Collected data entries
********

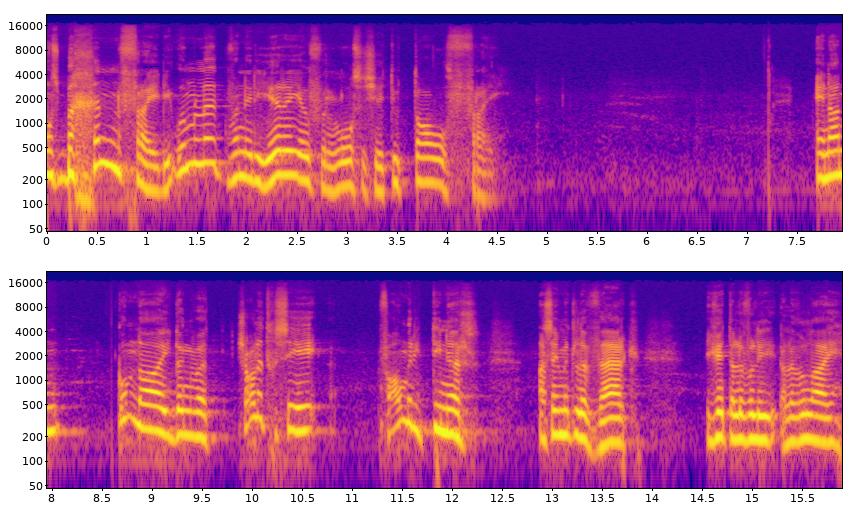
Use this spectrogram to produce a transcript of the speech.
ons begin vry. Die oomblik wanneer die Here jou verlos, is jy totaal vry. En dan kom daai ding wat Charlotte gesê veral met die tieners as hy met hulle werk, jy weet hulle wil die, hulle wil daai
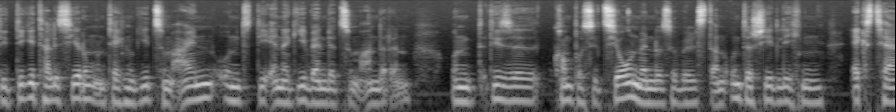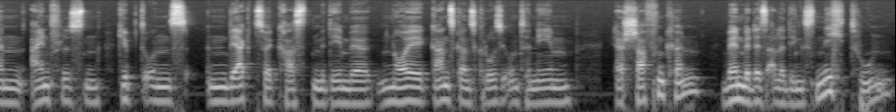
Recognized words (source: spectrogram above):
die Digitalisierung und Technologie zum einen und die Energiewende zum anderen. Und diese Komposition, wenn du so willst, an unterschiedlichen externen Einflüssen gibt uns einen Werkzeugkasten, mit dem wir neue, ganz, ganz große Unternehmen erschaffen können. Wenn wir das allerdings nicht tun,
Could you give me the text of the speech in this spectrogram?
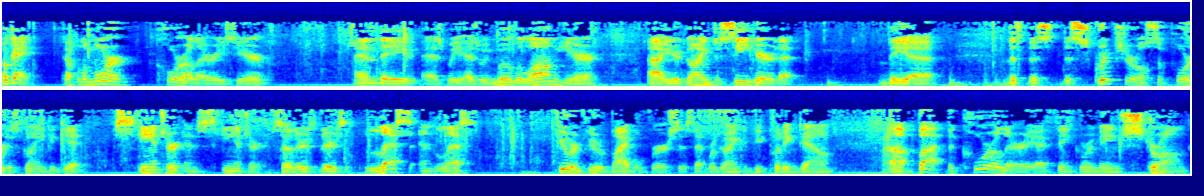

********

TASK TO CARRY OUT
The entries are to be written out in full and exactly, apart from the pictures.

YOUR RESPONSE
Use this spectrogram to produce a transcript of the speech.
ons begin vry. Die oomblik wanneer die Here jou verlos, is jy totaal vry. En dan kom daai ding wat Charlotte gesê veral met die tieners as hy met hulle werk, jy weet hulle wil die, hulle wil daai
Recognized words (source: spectrogram above):
die Digitalisierung und Technologie zum einen und die Energiewende zum anderen. Und diese Komposition, wenn du so willst, an unterschiedlichen externen Einflüssen gibt uns einen Werkzeugkasten, mit dem wir neue, ganz, ganz große Unternehmen erschaffen können. Wenn wir das allerdings nicht tun,
Could you give me the text of the speech in this spectrogram?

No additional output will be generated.